Catalytic converter thefts soaring in Twin Cities suburbs – Star Tribune
At the direction of hotel staff, the Olmscheid family parked their Kia Sportage in a back lot of the Country Inn and Suites in Eagan and took a shuttle to the airport to start their vacation.
When they returned from their trip and started their vehicle, the family immediately knew something was drastically wrong.
“It was embarrassingly loud,” said Allison Olmscheid, of Sartell, Minn. Her husband looked under their car and saw two saw marks and no catalytic converter. “We never thought it would happen. This actually does happen. We are part of the numbers.”
No longer strictly a big city problem, catalytic converter theft has become widespread in the suburbs, too. A Star Tribune analysis of crime statistics from 23 Twin Cities suburbs shows catalytic converter thefts have skyrocketed — from 300 in 2019 to more than 2,300 last year.

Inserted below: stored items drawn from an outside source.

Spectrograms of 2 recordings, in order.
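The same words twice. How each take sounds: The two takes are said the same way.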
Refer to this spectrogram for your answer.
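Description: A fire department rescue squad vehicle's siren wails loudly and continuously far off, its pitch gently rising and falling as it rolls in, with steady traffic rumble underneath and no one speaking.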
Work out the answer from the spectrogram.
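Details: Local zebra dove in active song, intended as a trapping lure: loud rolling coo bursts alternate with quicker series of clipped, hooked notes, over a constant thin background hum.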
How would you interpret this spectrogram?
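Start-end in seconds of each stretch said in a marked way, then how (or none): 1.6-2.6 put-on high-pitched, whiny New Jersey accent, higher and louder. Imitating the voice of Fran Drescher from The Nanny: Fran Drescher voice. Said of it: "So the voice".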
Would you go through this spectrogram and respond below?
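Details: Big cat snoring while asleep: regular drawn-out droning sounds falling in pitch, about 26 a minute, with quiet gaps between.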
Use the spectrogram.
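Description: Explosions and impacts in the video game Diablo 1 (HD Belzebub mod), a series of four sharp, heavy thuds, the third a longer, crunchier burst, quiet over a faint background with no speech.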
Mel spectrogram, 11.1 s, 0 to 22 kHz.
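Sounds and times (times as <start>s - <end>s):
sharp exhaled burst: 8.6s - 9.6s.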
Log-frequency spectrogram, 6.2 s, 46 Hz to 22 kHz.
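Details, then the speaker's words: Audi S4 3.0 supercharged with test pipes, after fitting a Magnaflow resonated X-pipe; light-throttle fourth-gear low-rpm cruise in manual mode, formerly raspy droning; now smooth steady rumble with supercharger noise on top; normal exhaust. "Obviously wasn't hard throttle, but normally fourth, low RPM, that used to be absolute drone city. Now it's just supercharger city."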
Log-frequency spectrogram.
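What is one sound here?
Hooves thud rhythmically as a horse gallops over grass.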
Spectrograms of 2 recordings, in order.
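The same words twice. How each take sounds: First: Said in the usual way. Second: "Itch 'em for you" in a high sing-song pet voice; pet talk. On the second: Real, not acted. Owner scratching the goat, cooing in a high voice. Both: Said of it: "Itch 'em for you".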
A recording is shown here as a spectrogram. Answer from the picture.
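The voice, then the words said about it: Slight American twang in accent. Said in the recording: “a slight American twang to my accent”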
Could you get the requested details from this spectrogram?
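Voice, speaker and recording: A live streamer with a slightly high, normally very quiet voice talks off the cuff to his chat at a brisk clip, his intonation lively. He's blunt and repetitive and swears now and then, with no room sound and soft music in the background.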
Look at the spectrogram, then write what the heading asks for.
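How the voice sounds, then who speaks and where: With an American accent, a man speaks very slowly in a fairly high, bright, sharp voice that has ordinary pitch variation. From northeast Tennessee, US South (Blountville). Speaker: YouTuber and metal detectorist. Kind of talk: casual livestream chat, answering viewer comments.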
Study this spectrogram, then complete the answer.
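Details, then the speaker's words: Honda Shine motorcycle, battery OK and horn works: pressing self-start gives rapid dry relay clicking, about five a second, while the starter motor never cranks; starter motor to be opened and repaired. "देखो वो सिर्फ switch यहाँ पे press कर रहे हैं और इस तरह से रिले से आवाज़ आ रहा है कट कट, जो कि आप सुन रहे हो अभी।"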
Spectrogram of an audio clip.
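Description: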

The sharp increase prompted the National Insurance Crime Bureau to name the Twin Cities metro area as the riskiest place in the country for such thefts. And the trend has shown no signs of slowing down, said Mark Kulda, vice president of public affairs for the Insurance Federation of Minnesota.
“The numbers are actually still increasing so that the 2022 numbers are on pace to eclipse the 2021 numbers, which were much higher than 2019 and 2020,” he said.
Maplewood, Eagan, Bloomington and West St. Paul are among the suburbs that have seen so many catalytic converter thefts in recent years that they now list them as a separate crime statistic instead of lumping them in with other cases of stolen auto parts.
The Star Tribune requested five years of crime statistics from about 50 suburban law enforcement agencies, of which about two dozen provided specific catalytic converter theft numbers.
Maplewood had the most thefts in the metro area last year, with 422, according to data collected by the Star Tribune. On a per-capita basis, that makes the problem even worse than in St. Paul, with 1,877 thefts, or Minneapolis, with about 1,560.
Catalytic converters contain precious metals such as platinum, palladium and rhodium, which remove the worst of a vehicle’s toxic pollutants, Their rising value has made the metals more valuable than gold — literally — and put the devices at the center of a Twin Cities crime wave, said Mikael Garland with the St. Louis Park Police Department.
It’s an easy crime to commit, too, Garland added, noting thieves can slide under a vehicle undetected and with a small battery-powered saw remove the part in minutes. Once in hand, thieves can sell the converters to scrap yards that pay up to $1,000 apiece, or hawk them on Facebook marketplace and other websites featuring used car parts for possibly even more, with little worry of getting caught.
“There does not exist any type of monitoring or tracking of the sale of these items like there is for other metal sales,” Garland said.
Two years ago, the St. Paul City Council passed an ordinance making it illegal for a person or business — other than a legitimate auto repair garage — to buy or sell a detached catalytic converter. But there are few laws to dissuade thieves.
Rules such as St. Paul’s have done little to slow the thefts, said Brian Arthur of Converter King, a …….